  • Wages | Official data will be updated this week, and analysts expect wage growth to accelerate this week, posing a problem for the Bank of England which is looking for inflationary pressures to subside before it lowers the base rate. Economists expect an increase of 6.1% in the three months to April (the period which also covers the 10% increase in the minimum wage).
  • GDP growth | A report by the Resolution Foundation says that GDP per capita growth since 2010 has been “unspectacular” and that has been the result of a rising population, caused by high levels of immigration. It adds that since the 2010s, productivity has grown by just 0.6% per year and that investments need to be boosted to encourage the economy.
  • Unemployment | The Trade Union Congress (TUC) has produced an analysis showing that unemployment in the UK is increasing at the fastest pace among 38 of the world’s richest countries.
  • “Credible vision” | The Institute for Government has said that most state services are performing worst than at the time of the 2019 election. The thinktank suggests that political parties should be honest with voters with a “credible vision” of what they can achieve.

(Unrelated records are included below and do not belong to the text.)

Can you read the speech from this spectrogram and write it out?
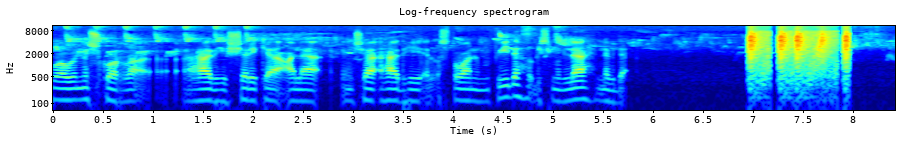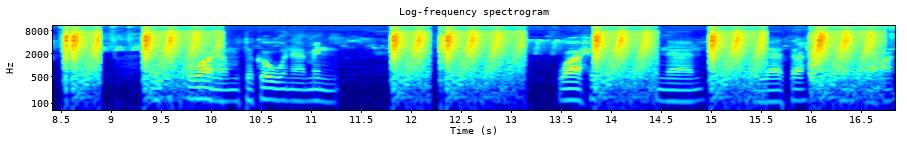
ونشكر هذه الشركة على إنشاء هذه الأسطوانة المفيدة. وبسم الله نبدأ. الأسطوانة متكونة من واحد اثنان ثلاثة أربعة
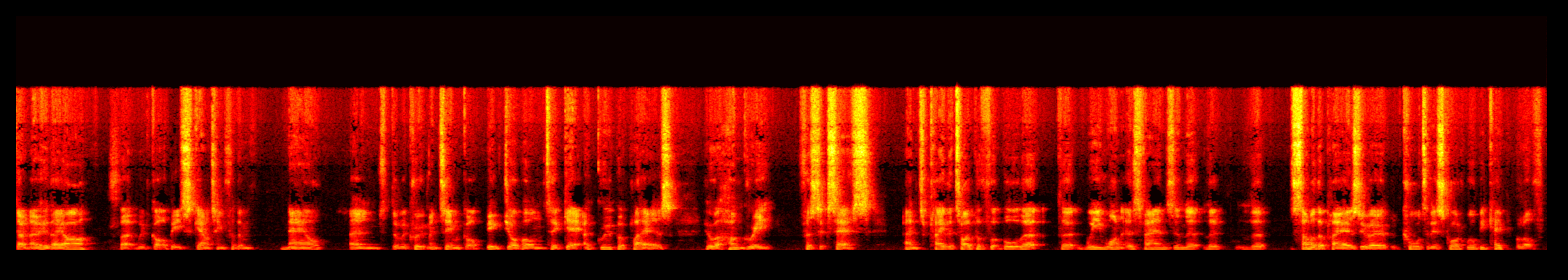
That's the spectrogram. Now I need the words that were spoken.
Don't know who they are, but we've got to be scouting for them now. And the recruitment team have got a big job on to get a group of players who are hungry for success and to play the type of football that, that we want as fans and that the, the some of the players who are core to this squad will be capable of.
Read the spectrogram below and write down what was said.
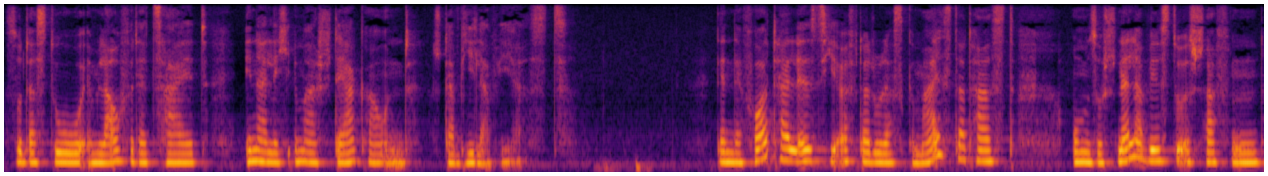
so dass du im Laufe der Zeit innerlich immer stärker und stabiler wirst. Denn der Vorteil ist, je öfter du das gemeistert hast, umso schneller wirst du es schaffen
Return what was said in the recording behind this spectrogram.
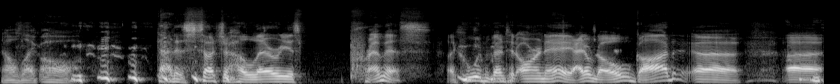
And I was like, oh, that is such a hilarious premise. Like, who invented RNA? I don't know. God. Uh, uh,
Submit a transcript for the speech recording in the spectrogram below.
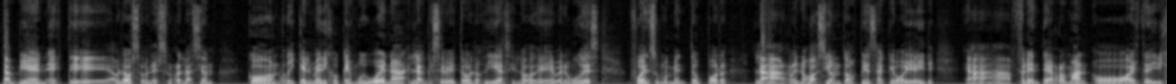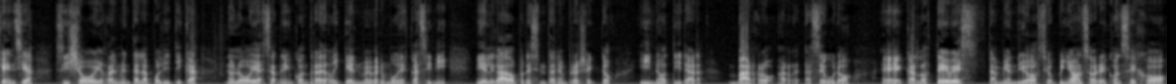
También este, habló sobre su relación con Riquelme dijo que es muy buena, la que se ve todos los días, y lo de Bermúdez fue en su momento por la renovación. Todos piensan que voy a ir a frente a Román o a esta dirigencia. Si yo voy realmente a la política, no lo voy a hacer ni en contra de Riquelme, Bermúdez, Cassini ni Delgado. Presentaré un proyecto y no tirar barro, aseguró eh, Carlos Tevez. También dio su opinión sobre el Consejo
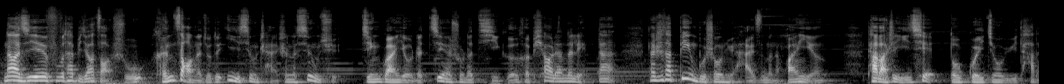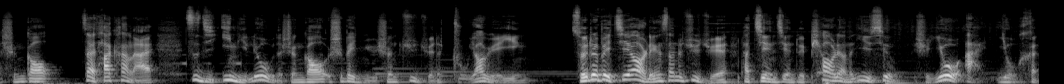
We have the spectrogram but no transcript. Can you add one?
纳吉耶夫他比较早熟，很早呢就对异性产生了兴趣。尽管有着健硕的体格和漂亮的脸蛋，但是他并不受女孩子们的欢迎。他把这一切都归咎于他的身高，在他看来，自己一米六五的身高是被女生拒绝的主要原因。随着被接二连三的拒绝，他渐渐对漂亮的异性是又爱又恨。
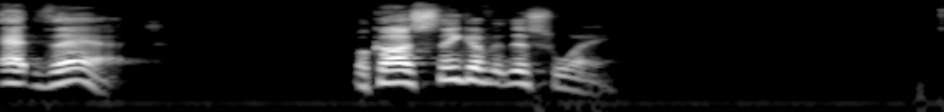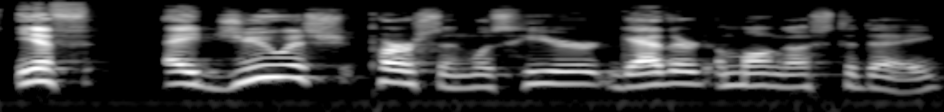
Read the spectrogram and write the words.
at that. Because think of it this way. If a Jewish person was here gathered among us today,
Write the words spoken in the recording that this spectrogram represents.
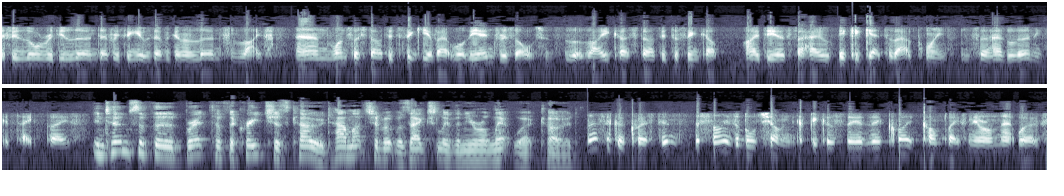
if it had already learned everything it was ever going to learn from life. And once I started thinking about what the end result should look like, I started to think up ideas for how it could get to that point and so how the learning could take place. In terms of the breadth of the creature's code, how much of it was actually the neural network code? That's a good question. A sizable they're, they're quite complex neural networks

Materials and commodities

  • Timber | Imports of timber and panel products slowed in the first quarter of 2024, according to data from Timber Development UK. Prices have stabilised.
  • Oil prices are being closely watched this week as OPEC and the International Energy Agency will comment on the state of the market. Prices have recently stabilised after three straight weeks of losses.
  • Copper prices have increased 20% this year, and theft of copper cable in the south of England has also increased by 20% this year, according to Hampshire and Isle of Wight police. The metal is seen as a proxy for industrial growth due to its use in power grids, factories and solar panels. However, forecasts are conflicted as China is known to have front-loaded a lot of its purchases of copper this year.

Friday to Friday

Price / Index Week %
change
Annual %
change
FTSE 100 8,245.37 3.16 9.03
FTSE 250 20,555.37 -0.84 7.67
Nikkei 38,683.93 0.51 19.89
CSI 300 3,574.11 -0.56 -6.84
S&P 500 5,346.99 1.32 24.38
Nasdaq 17,133.13 2.38 29.22
CAC 40 8,001.80 0.11 10.93
Dax 18,557.27 0.32 16.35
$ per £ 1.2725 -0.09 1.16
€ per £ 1.1775 0.29 0.61
Gold £/oz 1,803.29 -1.27 15.67
Brent Oil $/barrel 79.62 -2.45 6.46

Weekly Summary

This year of elections around the world will no doubt bring a lot of change, some of which will impact the construction and property industries. In the UK, the main party manifestos are expected to be released this week, with various trade bodies clear in the support they need from central Government. However, there is a real need to ensure that this support is sustainable, predictable, and useful.

A more immediate focus for this week will be the update on wage data from the ONS which is thought to set the expectations for the Bank of England’s plans.

Author contact

Rachel Coleman
Rachel Coleman,
Associate Research Analyst